UniSA’s involvement in a new joint laboratory will see a team of researchers in South Australia work on the science that will lead to a better understanding of cancer and improved treatments.
UniSA and SA Pathology’s Centre for Cancer Biology (CCB) is partnering with Singapore’s Institute of Molecular and Cell Biology (IMCB) within the Agency for Science Technology and Research (A*STAR), thanks to $1 million in support from the Department of State Development through its South Australian Research Fellowship Program.
Under the Fellowship, international expert in the relationship between chronic inflammation and the development of cancers – Professor Vinay Tergaonkar – will lead the new laboratory. He will lead cutting-edge research into inflammation in a variety of cancers and the development of new drug treatments to block inflammation selectively, rather than generically.
Vice Chancellor, Professor David Lloyd says the partnership is a perfect example of how international collaborations can benefit South Australia and sow the seeds for future industries.
“This is a significant investment by the University and the State Government but one that will continue to reap great rewards by building the State’s potential for national and international leadership in aspects of cancer research,” Prof Lloyd says.
“Prof Tergaonkar’s appointment with UniSA has already underpinned a successful infrastructure grant of $2 million from the Australian Cancer Research Foundation and attracted support from the Cancer Council SA and other funding bodies.”
Prof Lloyd says the collaboration provides access to scientific expertise, equipment, and the sharing of data, and will support continuing research exchange opportunities between SA and Singapore, nurturing higher degree research students to undertake research into cancer therapies.
Prof Tergaonkar said the new laboratory is a real indicator of CCB’s and South Australia’s world class program and its growing reputation internationally to create partnerships, like they have with IMBC and A*STAR.
“The number of research partners and quality of the relationships that exist at CCB is delivering results that provide breakthroughs in the discovery of causes of cancer and how to prevent and treat the disease in people,” Prof Tergaonkar says.

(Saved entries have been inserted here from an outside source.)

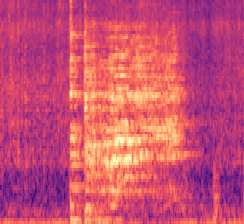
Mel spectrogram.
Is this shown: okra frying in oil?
yes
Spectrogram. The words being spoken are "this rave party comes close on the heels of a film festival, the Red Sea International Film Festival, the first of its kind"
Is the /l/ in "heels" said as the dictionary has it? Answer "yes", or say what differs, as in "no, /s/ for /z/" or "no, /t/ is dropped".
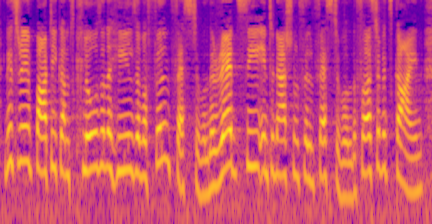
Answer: yes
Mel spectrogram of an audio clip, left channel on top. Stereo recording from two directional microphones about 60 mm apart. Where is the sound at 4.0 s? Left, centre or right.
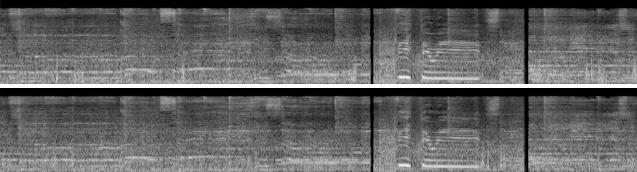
Centre.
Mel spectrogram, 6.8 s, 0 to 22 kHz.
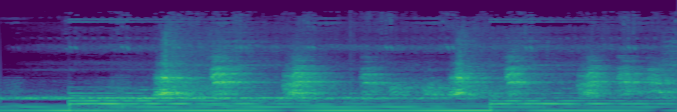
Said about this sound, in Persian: بعد 2-3 ساعت از خواب بیدار شدم، اونم با سر و صدای واق واق کردن سگای اون اطراف. نزدیکای 5-6 صبح بود و هوا هنوز کامل روشن نشده بود. خیلی غیر عادی سر صدا می‌کردن.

“Institutions coming together like we are here in Adelaide, demonstrates the trust that exists between the CCB and Singapore, and sends a message to prospective partners about getting involved in South Australia to be part of the work being done.”